Even in my limited time with Elden Ring’s network test, I came across instances where the game would absolutely punish the heck out of the brazen or unknowing. You are extremely killable and all it takes is one opening to light you up. The aforementioned cave of wolves handed me an experience where I accidentally caught one of their attention and got swarmed and stun-locked to death by multiple attacks without a chance to answer. The bosses, too, are a learning experience where you’re going to spend time figuring out variably difficult patterns or die trying.
Thankfully, this game also has the typical means to overcome such challenges. Obviously, leveling up with currency from killing foes is one thing, but you can also engage in multiplayer to call on the help of others. You can also use scrolls in the world to summon spirits to aid you in combat if you don’t want to engage in multiplayer, relatively new to this series and different from the NPC characters you could sometimes call on in past games. There are also notes to be found everywhere in Elden Ring carrying everything from useful hints (always read the ones before a boss to possibly glean a weakness) to outright trolling. I admit, I left a few silly messages here and there. It’s typical FromSoftware communicative fun.
That said, though, the trademark FromSoftware difficulty and cruelty is still present in this game for the uninitiated and for all the unique things Elden Rings brings out of the FromSoftware formula, it still does all of the things that make these games incredibly challenging and frustrating. For instance, die twice without spending your currency or making it back to where you died to recollect it you could lose it all - one of the most punishing of all mechanics in Soulsborne games, completely intact for this new and challenging experience.
So much more than before, but still undeniably FromSoftware

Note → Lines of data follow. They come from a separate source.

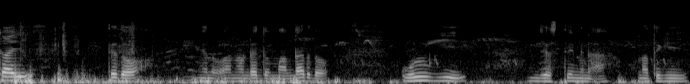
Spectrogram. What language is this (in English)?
Santali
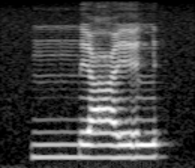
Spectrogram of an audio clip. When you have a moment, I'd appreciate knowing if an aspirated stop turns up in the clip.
no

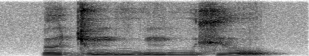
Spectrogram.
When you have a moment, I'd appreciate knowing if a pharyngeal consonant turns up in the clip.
no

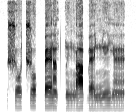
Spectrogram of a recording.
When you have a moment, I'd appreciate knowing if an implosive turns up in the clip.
yes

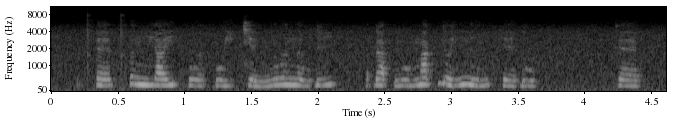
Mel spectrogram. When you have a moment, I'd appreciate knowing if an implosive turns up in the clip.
yes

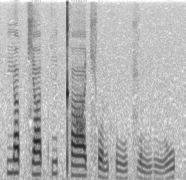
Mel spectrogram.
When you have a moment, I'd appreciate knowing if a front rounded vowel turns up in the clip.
no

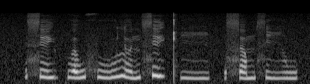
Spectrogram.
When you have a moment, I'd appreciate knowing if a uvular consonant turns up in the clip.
no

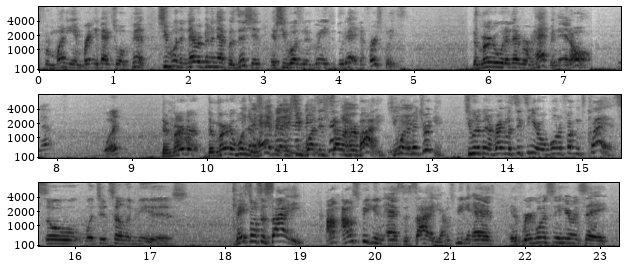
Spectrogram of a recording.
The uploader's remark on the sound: The squad was having some technical issues and decided to give live on Facebook this episode.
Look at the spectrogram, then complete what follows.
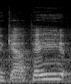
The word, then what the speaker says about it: agape: okay guys I looked it up it is pronounced agape and it means the highest form of love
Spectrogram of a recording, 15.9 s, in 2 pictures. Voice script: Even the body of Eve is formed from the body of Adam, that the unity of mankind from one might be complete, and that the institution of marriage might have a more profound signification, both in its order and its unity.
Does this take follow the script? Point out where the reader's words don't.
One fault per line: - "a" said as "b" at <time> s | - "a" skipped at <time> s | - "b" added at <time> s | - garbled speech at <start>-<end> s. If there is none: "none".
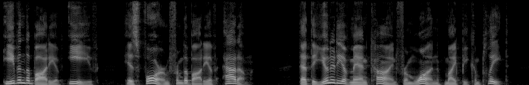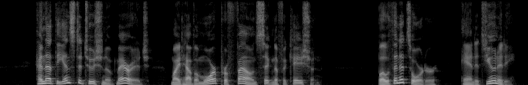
none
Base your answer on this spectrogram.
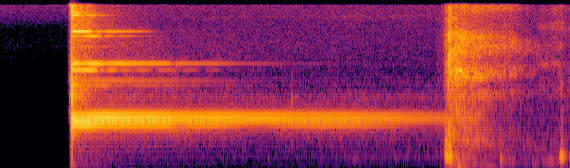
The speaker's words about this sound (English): Now, full disclosure, that was a bullshit cheers. I just clung two champagne flutes together that are totally empty and will not have anything in them today.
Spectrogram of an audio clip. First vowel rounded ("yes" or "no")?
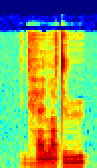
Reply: no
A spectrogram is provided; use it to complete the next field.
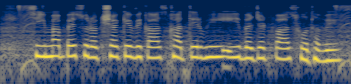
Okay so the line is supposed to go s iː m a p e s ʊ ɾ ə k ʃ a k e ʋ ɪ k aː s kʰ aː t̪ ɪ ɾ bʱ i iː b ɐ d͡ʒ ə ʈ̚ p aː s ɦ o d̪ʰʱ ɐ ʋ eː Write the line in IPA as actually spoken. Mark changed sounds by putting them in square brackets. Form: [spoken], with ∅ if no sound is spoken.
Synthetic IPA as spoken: s iː m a p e s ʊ ɾ ə k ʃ a k e ʋ ɪ k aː s kʰ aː t̪ ɪ ɾ bʱ i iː b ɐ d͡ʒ ə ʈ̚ p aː s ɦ o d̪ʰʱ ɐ ʋ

Now that I’ve had a taste of exactly what an open-world FromSoftware game can be, I’m admittedly giddy to see more. This isn’t just a gimmicked FromSoftware game. It’s a thoughtful implementation and/or evolution of so many of the things that have worked throughout the developer’s action-adventure history. It feels great and the Lands Between is looking like an absolutely captivating world full of secrets to explore. That said, this is still a FromSoftware game and it brings with it all of the tremendous challenge that comes with that, built to crush even the slightest misstep. I think this is easily set to be the best thing Miyazaki has ever given us by far, but whether you’re a fan of FromSoftware games or not, I don’t think this is going to be a game that bridges the gap and changes your mind.
These preview impressions are based off of access to the Elden Ring Closed Network Test on PS5. Elden Ring comes out on PS4, PS5, Xbox One, Xbox Series X/S, and PC on February 25, 2022.